Deborah Heck of Washington, New York, said she was surprised at the number of people who were not interested in the country items but wanted to see her one little of tray of jewelry. She replenished the tray several times, and we witnessed a gentleman who said, “I will take the whole tray.” Unfortunately, we never had an opportunity to see everything that was on display in that particular tray, but we did see Indian beads and several men’s tie clasps with fishing, hunting, or other related sports images.
Most dealers are anxious to see what is going to happen in 2014 when the Indian Lake show will be a weeklong event held September 16-21, and the Adirondack Museum Show in Blue Mountain Lake will be held on Saturday, September 20, and Sunday, September 21.
For more information, visit (www.adkantiques.com).
Jim Worcester of Antrim, New Hampshire, was proud of his Winchester sign priced at $400. He also had a British Columbia signed totem for $495, a wall box for $275, a plain paddle for $125, and a large one-drawer table for $450. Decoys included one by Fred Gardner for $65, a red-headed hen, probably made for Abercrombie and Fitch, for $175, and a large Monhegan eider decoy carved by Marty Collins in the Gus Wilson style for $1160. A paddle painted with a fish was $145; an Indian creel, $300; a storage box, $350; a silk trade cloth strap, $795; a small quill box, $350; and a weird wood box, $45.
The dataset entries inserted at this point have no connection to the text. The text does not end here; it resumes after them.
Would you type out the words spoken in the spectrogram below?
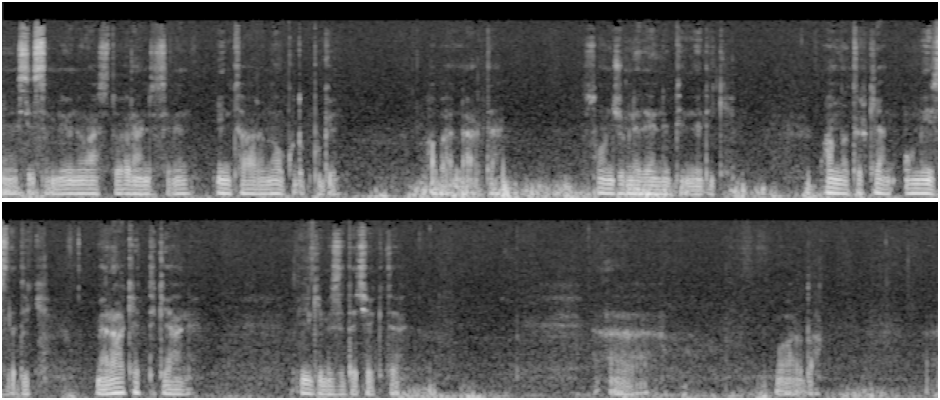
Enes isimli üniversite öğrencisinin intiharını okuduk bugün haberlerde. Son cümlelerini dinledik. Anlatırken onu izledik. Merak ettik yani. İlgimizi de çekti. Ee, bu arada e,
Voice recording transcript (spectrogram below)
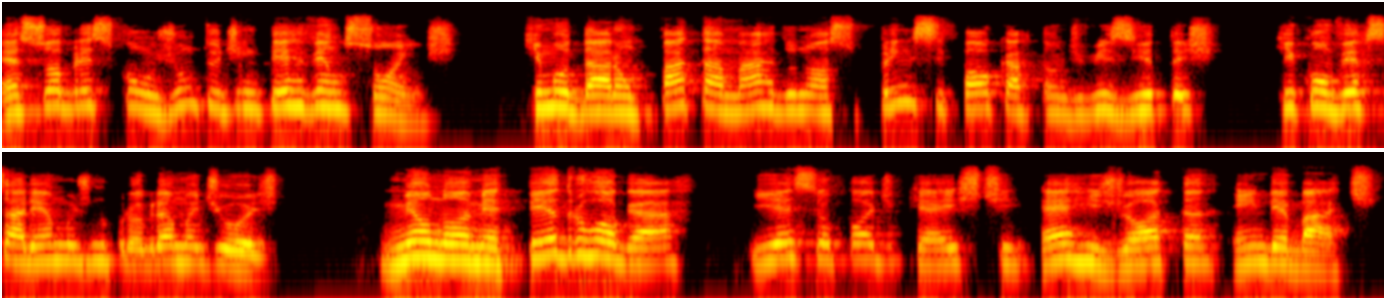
É sobre esse conjunto de intervenções que mudaram o patamar do nosso principal cartão de visitas que conversaremos no programa de hoje. Meu nome é Pedro Rogar e esse é o podcast RJ em Debate.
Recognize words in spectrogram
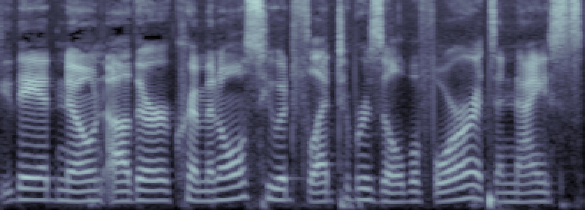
they had known other criminals who had fled to Brazil before. It's a nice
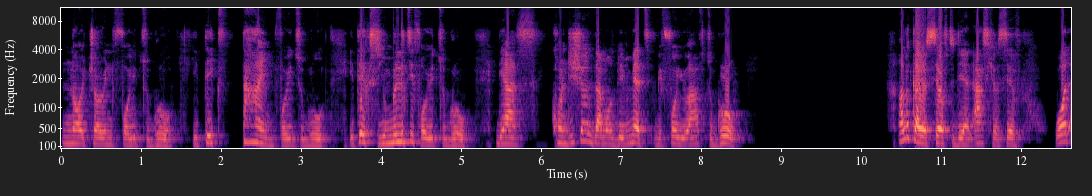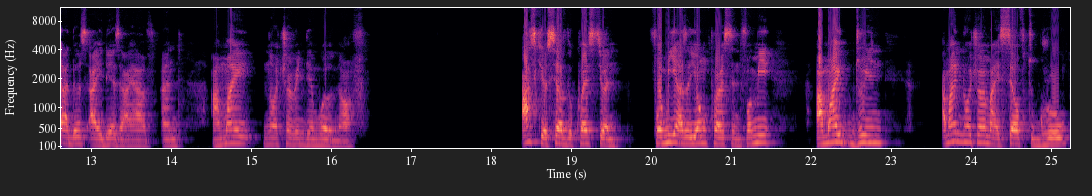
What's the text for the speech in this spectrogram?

Originally published in the December 2013 issue of Maine Antique Digest. © 2013 Maine Antique Digest